→ **Task item**: Starting at the line that holds "extract words from spectrogram", reproduce each line exactly up to and including the last line of the records below. Pictures stay out.

→ **Records for this exercise**:

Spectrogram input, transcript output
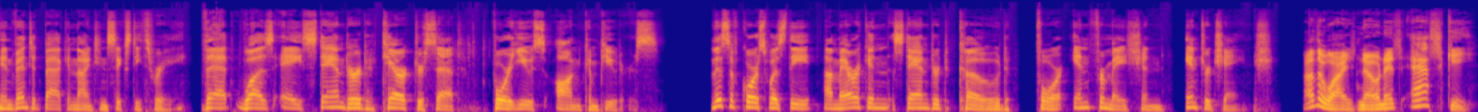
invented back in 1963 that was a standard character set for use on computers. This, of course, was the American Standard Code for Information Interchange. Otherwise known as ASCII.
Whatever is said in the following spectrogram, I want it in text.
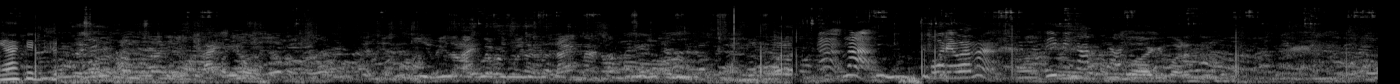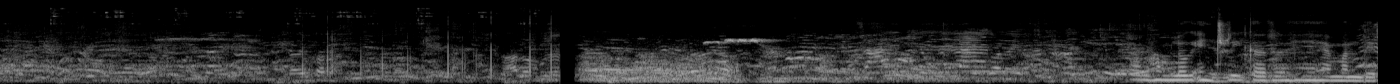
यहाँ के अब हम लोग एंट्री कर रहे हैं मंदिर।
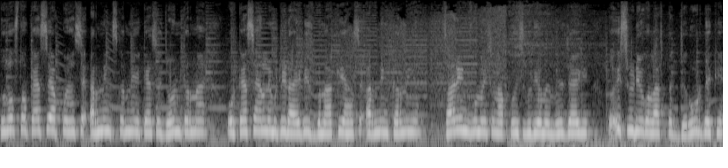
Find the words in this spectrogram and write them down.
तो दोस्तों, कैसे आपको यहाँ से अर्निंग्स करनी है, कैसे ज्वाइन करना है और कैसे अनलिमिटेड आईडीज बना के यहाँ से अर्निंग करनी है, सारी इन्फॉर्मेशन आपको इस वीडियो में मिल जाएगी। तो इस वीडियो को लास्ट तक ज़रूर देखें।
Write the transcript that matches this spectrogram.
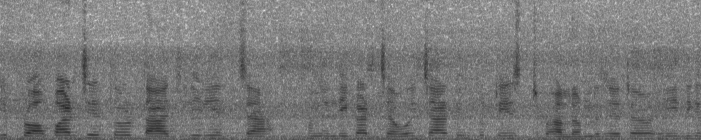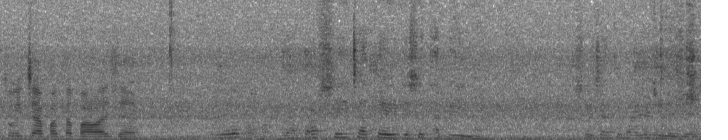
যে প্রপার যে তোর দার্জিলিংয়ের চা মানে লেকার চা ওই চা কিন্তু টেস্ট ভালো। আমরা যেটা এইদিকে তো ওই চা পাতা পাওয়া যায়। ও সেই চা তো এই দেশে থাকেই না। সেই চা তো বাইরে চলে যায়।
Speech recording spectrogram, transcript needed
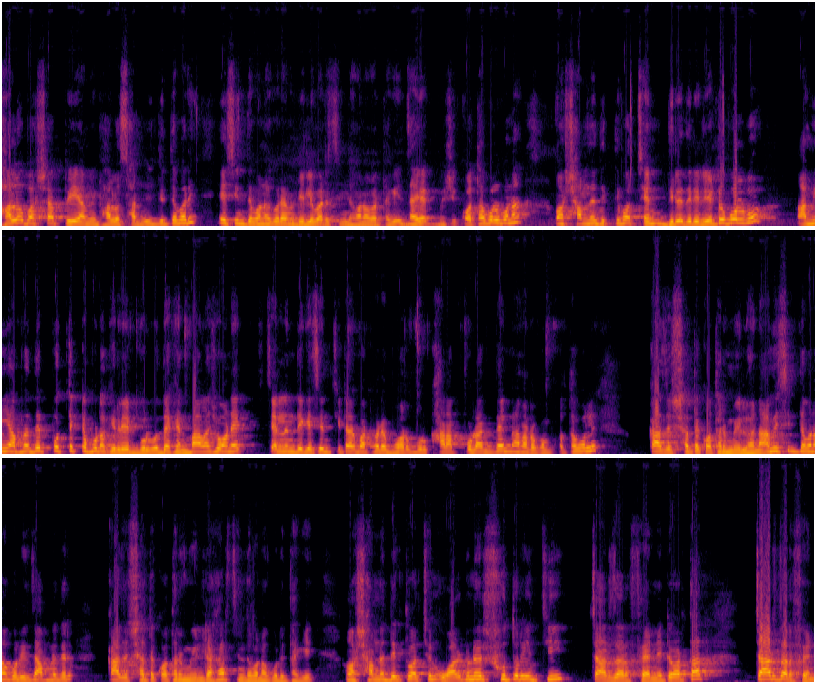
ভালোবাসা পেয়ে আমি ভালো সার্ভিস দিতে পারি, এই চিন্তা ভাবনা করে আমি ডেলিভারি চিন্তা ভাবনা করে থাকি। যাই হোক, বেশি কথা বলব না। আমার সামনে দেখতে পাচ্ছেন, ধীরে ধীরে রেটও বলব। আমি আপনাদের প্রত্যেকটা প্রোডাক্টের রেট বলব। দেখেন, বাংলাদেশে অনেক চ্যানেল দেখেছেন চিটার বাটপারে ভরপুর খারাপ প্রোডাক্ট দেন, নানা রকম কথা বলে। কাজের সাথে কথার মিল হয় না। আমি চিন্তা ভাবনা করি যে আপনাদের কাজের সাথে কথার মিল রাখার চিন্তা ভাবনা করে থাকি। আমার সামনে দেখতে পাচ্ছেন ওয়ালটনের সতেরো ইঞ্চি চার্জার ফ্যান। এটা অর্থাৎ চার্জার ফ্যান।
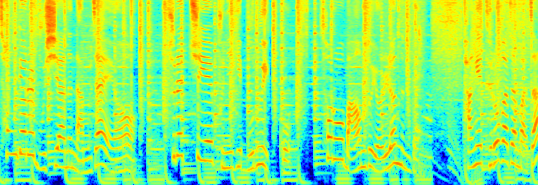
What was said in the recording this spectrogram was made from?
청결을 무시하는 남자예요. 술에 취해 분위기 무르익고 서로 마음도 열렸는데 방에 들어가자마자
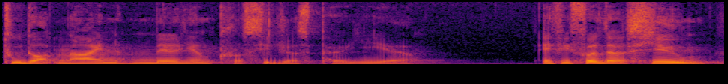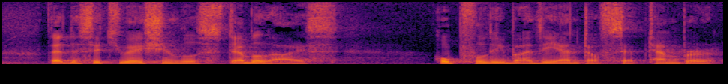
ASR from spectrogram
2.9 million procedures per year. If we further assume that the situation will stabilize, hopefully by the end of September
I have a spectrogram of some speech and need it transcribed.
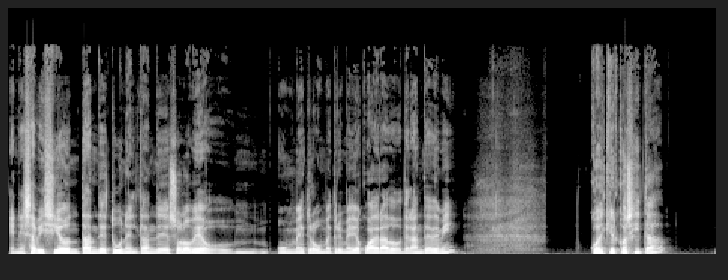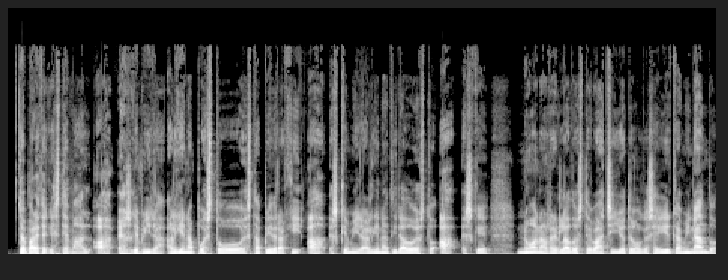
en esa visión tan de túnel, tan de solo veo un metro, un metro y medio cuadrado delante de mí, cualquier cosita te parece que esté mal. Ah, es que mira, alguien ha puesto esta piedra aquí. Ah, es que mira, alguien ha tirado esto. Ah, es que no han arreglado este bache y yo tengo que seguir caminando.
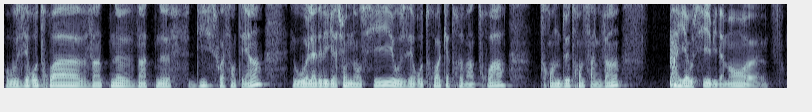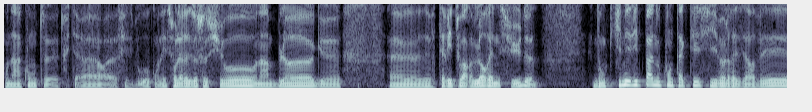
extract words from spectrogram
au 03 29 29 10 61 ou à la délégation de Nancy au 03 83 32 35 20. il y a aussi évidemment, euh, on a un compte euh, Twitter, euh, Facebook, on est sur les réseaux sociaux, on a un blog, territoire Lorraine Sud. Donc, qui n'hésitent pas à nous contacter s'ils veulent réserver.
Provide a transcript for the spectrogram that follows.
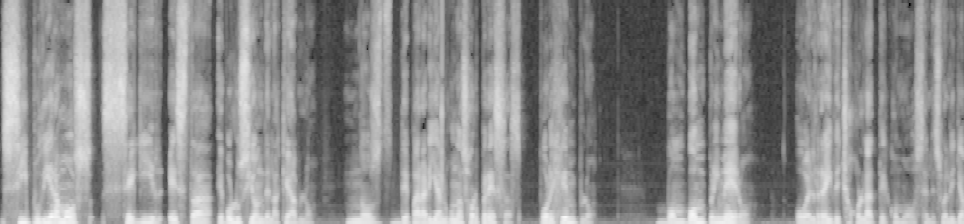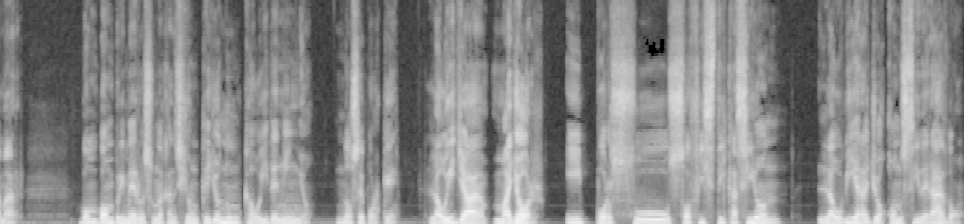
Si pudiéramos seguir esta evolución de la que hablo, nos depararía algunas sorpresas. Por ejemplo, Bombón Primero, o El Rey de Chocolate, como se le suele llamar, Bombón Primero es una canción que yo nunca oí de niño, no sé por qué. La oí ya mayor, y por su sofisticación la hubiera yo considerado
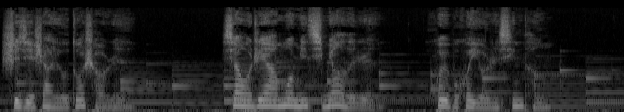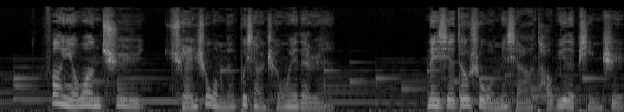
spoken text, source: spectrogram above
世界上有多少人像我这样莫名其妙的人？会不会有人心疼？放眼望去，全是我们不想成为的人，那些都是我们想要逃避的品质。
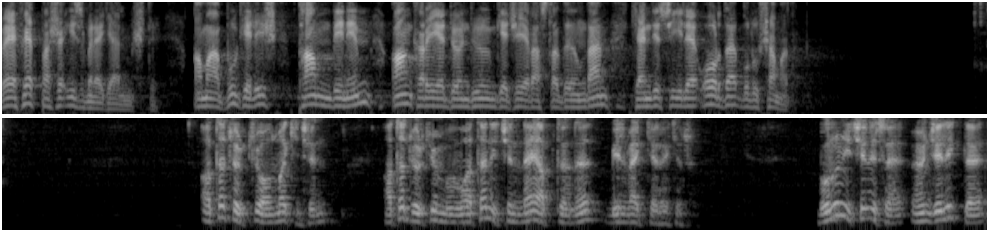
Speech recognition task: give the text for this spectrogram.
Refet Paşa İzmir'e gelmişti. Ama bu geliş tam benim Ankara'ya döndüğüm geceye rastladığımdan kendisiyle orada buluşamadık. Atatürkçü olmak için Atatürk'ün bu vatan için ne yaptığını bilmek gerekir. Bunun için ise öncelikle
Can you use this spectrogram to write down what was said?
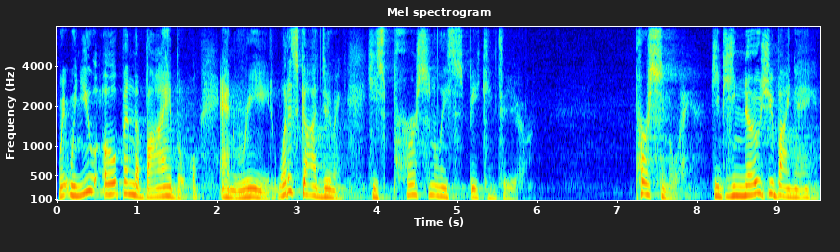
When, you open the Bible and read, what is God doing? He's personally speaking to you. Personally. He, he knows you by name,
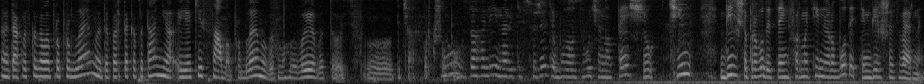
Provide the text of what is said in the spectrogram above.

→ **Solution for this exercise**:
extract words from spectrogram
au 03 29 29 10 61 ou à la délégation de Nancy au 03 83 32 35 20. il y a aussi évidemment, euh, on a un compte euh, Twitter, euh, Facebook, on est sur les réseaux sociaux, on a un blog, territoire Lorraine Sud. Donc, qui n'hésitent pas à nous contacter s'ils veulent réserver.
Provide a transcript for the spectrogram that follows.
Si pudiéramos seguir esta evolución de la que hablo, nos depararía algunas sorpresas. Por ejemplo, Bombón Primero, o El Rey de Chocolate, como se le suele llamar, Bombón Primero es una canción que yo nunca oí de niño, no sé por qué. La oí ya mayor, y por su sofisticación la hubiera yo considerado
spoken text, source: spectrogram above
世界上有多少人像我这样莫名其妙的人？会不会有人心疼？放眼望去，全是我们不想成为的人，那些都是我们想要逃避的品质。
Speech recognition task: give the text for this spectrogram.
Refet Paşa İzmir'e gelmişti. Ama bu geliş tam benim Ankara'ya döndüğüm geceye rastladığımdan kendisiyle orada buluşamadık. Atatürkçü olmak için Atatürk'ün bu vatan için ne yaptığını bilmek gerekir. Bunun için ise öncelikle
Can you use this spectrogram to write down what was said?
When, you open the Bible and read, what is God doing? He's personally speaking to you. Personally. He, he knows you by name,
Provide the text of what is said in the spectrogram above.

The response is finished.